Comoros: Christians Oppressed on Indian Ocean Islands
Muslim rule on isles east of Africa effectively criminalizes faith in Christ.
ZANZIBAR, Tanzania (Compass Direct News) — Christians on the predominantly Muslim islands of Pemba and the Comoros archipelago are beaten, detained and banished for their faith, according to church leaders who travel regularly to the Indian Ocean isles off the east coast of Africa.
These violations of religious freedom, the church leaders said, threaten the survival of Christianity on Pemba and the Comoros, with fewer than 300 Christians in a combined population of 1.1 million people. Pemba, with about 300,000 people, is part of Tanzania, while the Union of the Comoros is a nation unto itself of about 800,000.
Leaving Islam for Christianity accounts for most of the harm done to Christians, and this year saw an increase in such abuse as already-strained relations between the two communities deteriorated after the conversion in August of Sheikh Hijah Mohammed, leader of a key mosque in Chake-Chake, capital of Pemba.
News of Mohammed’s conversion spread, and zealous Muslims began hunting for him as leaving Islam warrants death under sharia (Islamic law). An Assemblies of God Church in Pemba swiftly moved him to a hideout in the village of Chuini, 20 kilometers (12 miles) from the airport.

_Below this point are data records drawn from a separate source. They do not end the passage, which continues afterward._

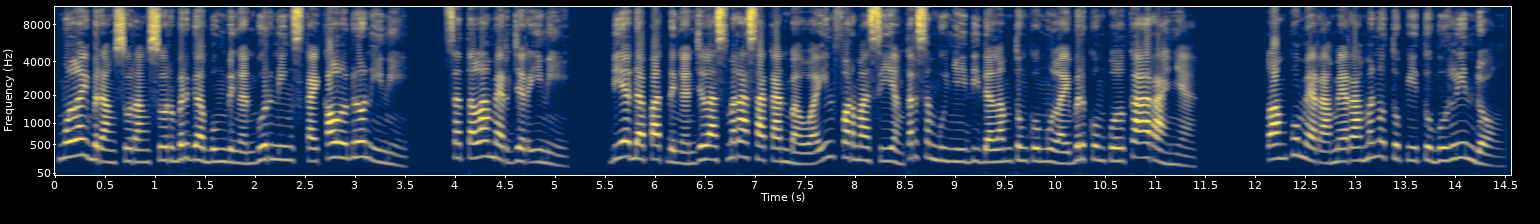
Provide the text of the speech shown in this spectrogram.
mulai berangsur-angsur bergabung dengan Burning Sky Cauldron ini. Setelah merger ini, dia dapat dengan jelas merasakan bahwa informasi yang tersembunyi di dalam tungku mulai berkumpul ke arahnya. Lampu merah-merah menutupi tubuh Lindong.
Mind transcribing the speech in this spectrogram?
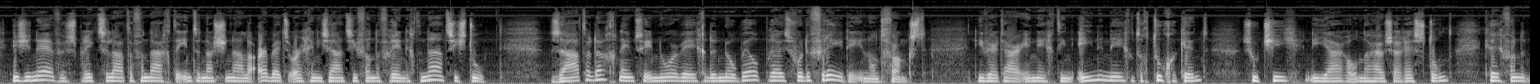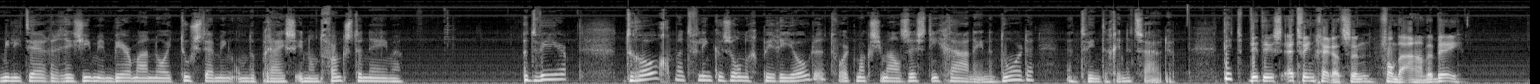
In Genève spreekt ze later vandaag de internationale arbeidsorganisatie van de Verenigde Naties toe. Zaterdag neemt ze in Noorwegen de Nobelprijs voor de Vrede in ontvangst. Die werd haar in 1991 toegekend. Suu Kyi, die jaren onder huisarrest stond, kreeg van het militaire regime in Burma nooit toestemming om de prijs in ontvangst te nemen. Het weer droog met flinke zonnige periode. Het wordt maximaal 16 graden in het noorden en 20 in het zuiden. Dit, Dit is Edwin Gerritsen van de AWB.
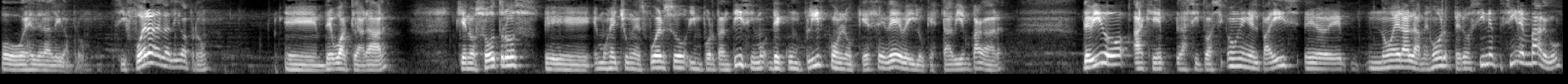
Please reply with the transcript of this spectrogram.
o es de la Liga Pro. Si fuera de la Liga Pro, eh, debo aclarar que nosotros eh, hemos hecho un esfuerzo importantísimo de cumplir con lo que se debe y lo que está bien pagar, debido a que la situación en el país eh, no era la mejor, pero sin, sin embargo,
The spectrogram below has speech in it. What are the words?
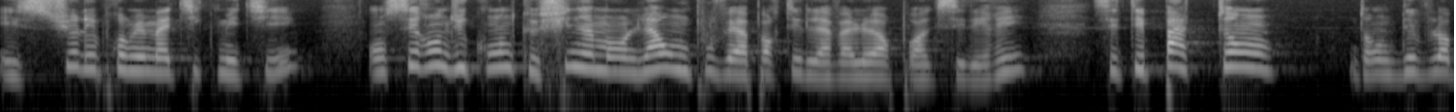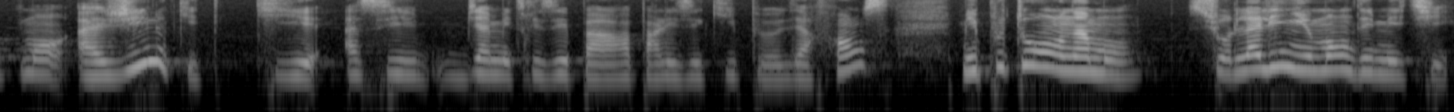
et sur les problématiques métiers, on s'est rendu compte que finalement là où on pouvait apporter de la valeur pour accélérer, c'était pas tant dans le développement agile, qui, est assez bien maîtrisé par, par les équipes d'Air France, mais plutôt en amont, sur l'alignement des métiers.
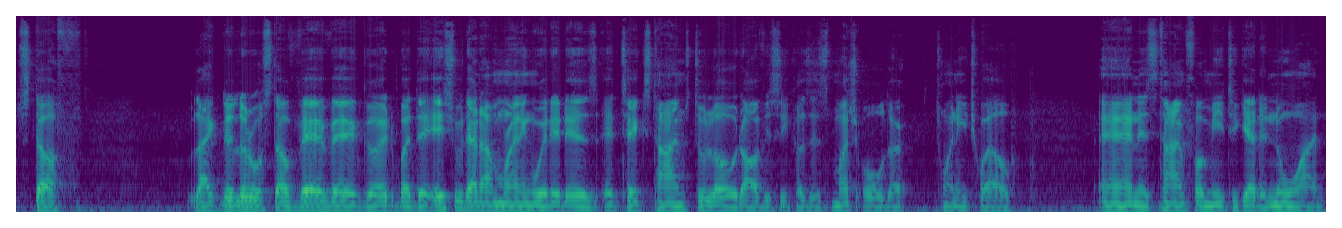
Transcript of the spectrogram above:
stuff like the little stuff very very good but the issue that i'm running with it is it takes times to load obviously because it's much older 2012 and it's time for me to get a new one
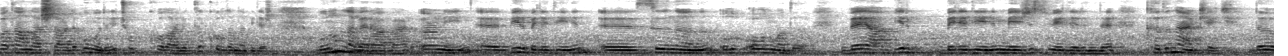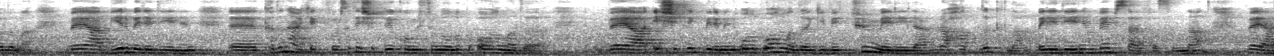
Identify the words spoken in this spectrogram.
Vatandaşlar da bu modeli çok kolaylıkla kullanabilir. Bununla beraber örneğin e, bir belediyenin e, sığınağının olup olmadığı veya bir belediyenin meclis üyelerinde kadın erkek dağılımı veya bir belediyenin e, kadın erkek fırsat eşitliği komisyonu olup olmadığı veya eşitlik birimin olup olmadığı gibi tüm veriler rahatlıkla belediyenin web sayfasından veya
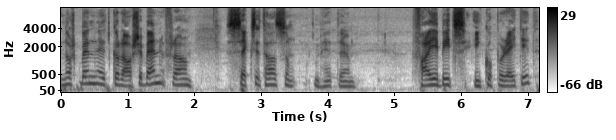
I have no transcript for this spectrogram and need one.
norsk band, et garasjeband fra 60-tallet som, som heter Firebeats Incorporated.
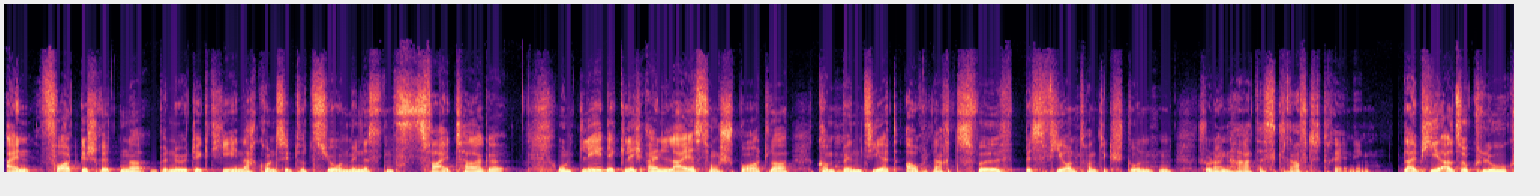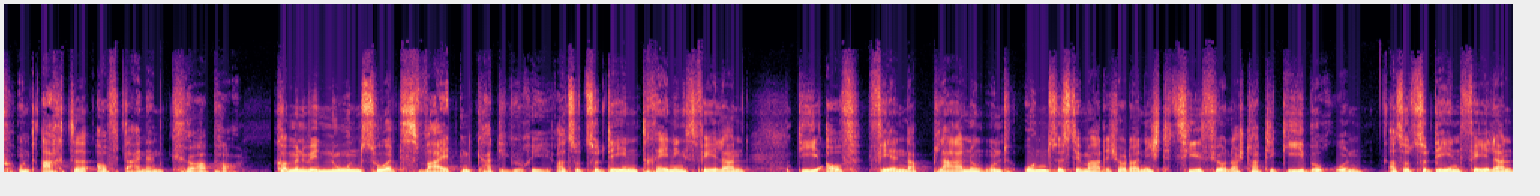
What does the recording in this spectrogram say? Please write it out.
ein Fortgeschrittener benötigt je nach Konstitution mindestens zwei Tage und lediglich ein Leistungssportler kompensiert auch nach 12 bis 24 Stunden schon ein hartes Krafttraining. Bleib hier also klug und achte auf deinen Körper. Kommen wir nun zur zweiten Kategorie, also zu den Trainingsfehlern, die auf fehlender Planung und unsystematischer oder nicht zielführender Strategie beruhen, also zu den Fehlern,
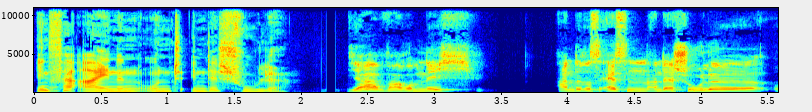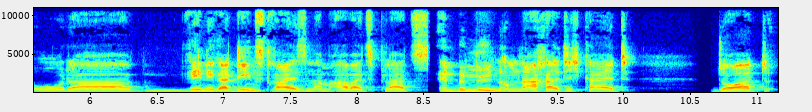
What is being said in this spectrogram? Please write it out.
in Vereinen und in der Schule. Ja, warum nicht anderes Essen an der Schule oder weniger Dienstreisen am Arbeitsplatz, ein Bemühen um Nachhaltigkeit dort,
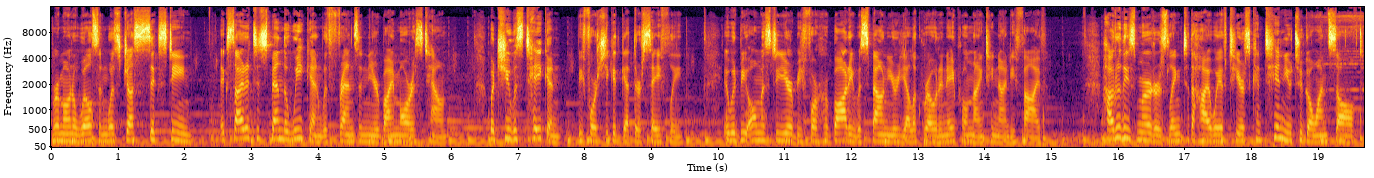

Word of the hideout eventually leaked to Muslims, however, forcing the church to move Mohammed to an undisclosed destination. This time, church elders never revealed where they had taken him. Compass was not given access to him.
A Christian from the Tanzanian island of Zanzibar who recently visited the Comoros said those suspected to have converted from Islam to Christianity face travel restrictions and confiscation of travel documents. Speaking on condition of anonymity, he noted that security officers who had been monitoring the ministries of a 25-year-old Christian confiscated his passport at the airport in July.
The Christian deprived of his passport was still looking for a way to leave the country to pursue theological studies in Tanzania.
In the early part of this year, authorities expelled a missionary from the Comoros when they discovered he was conducting Friday prayer meetings.
“The police broke into the prayer meeting, ransacked the house and found the Bibles which we had hidden before arresting us,” said a source who requested anonymity. “We were detained for three months.”
Law student Musa Kim, who left Islam to receive Christ nine months ago, has suffered at the hands of his kin on the Comoros. Family members beat him with sticks and blows and even burned his clothes, he said.
Kind neighbors rescued him, and Christian friends rented him a house at a secret location while his wounds healed. On Oct. 15, however, Muslim islanders discovered his hideout and razed the house he was renting.
Asked if he reported the case to the police, Kim was emphatic.
“No â€“ reporting these people will get you into more trouble.”
Muslim traders from the Persian Gulf first settled in this region early in the 10th century, after monsoon winds propelled them through the Gulf of Aden and Somalia.
Pemba and the Comoros are part of the Zanzibar archipelago, which united with Tanganyika to form the present day Tanzania in 1964. This uneasy merger, with island Muslims seeing Christianity as the means by which mainland Tanzania would dominate them, has stoked tensions ever since.
A large Arab community in the Comoros, the world’s largest producer of cloves, originally came from Oman. The population consists of Arabs and native Waswahili inhabitants.
The Comorian constitution provides for freedom of religion, though it is routinely violated. Islam is the legal religion for the Comoros people, and anyone found to be practicing a different religion faces persecution.
The Zanzibar Christian who spoke on condition of anonymity termed the Comoros a “horrifying environment for one to practice Christianity,” adding that it was not long after his arrival to the main island that he realized he was being monitored. He cut short his trip early last month.
“I planned to take three different taxis to the airport” to evade authorities, he said. “But thank God on that day I met a Catholic priest who gave me a lift together with some Tanzanian soldiers to the airport.”
The Christian left the island quickly even though he had been issued a professional visa for 45 days. In late October, a contact had warned him that Comoros authorities were looking for him as one of the island’s “most wanted” persons.
In May 2006 four men in the Comoros were sentenced to prison for three months for involvement with Christianity. There has long been widespread societal discrimination against Christians, but this level of persecution had not been reported in the Comoros since the late 1990s.
Copyright Â© 2008 Compass Direct News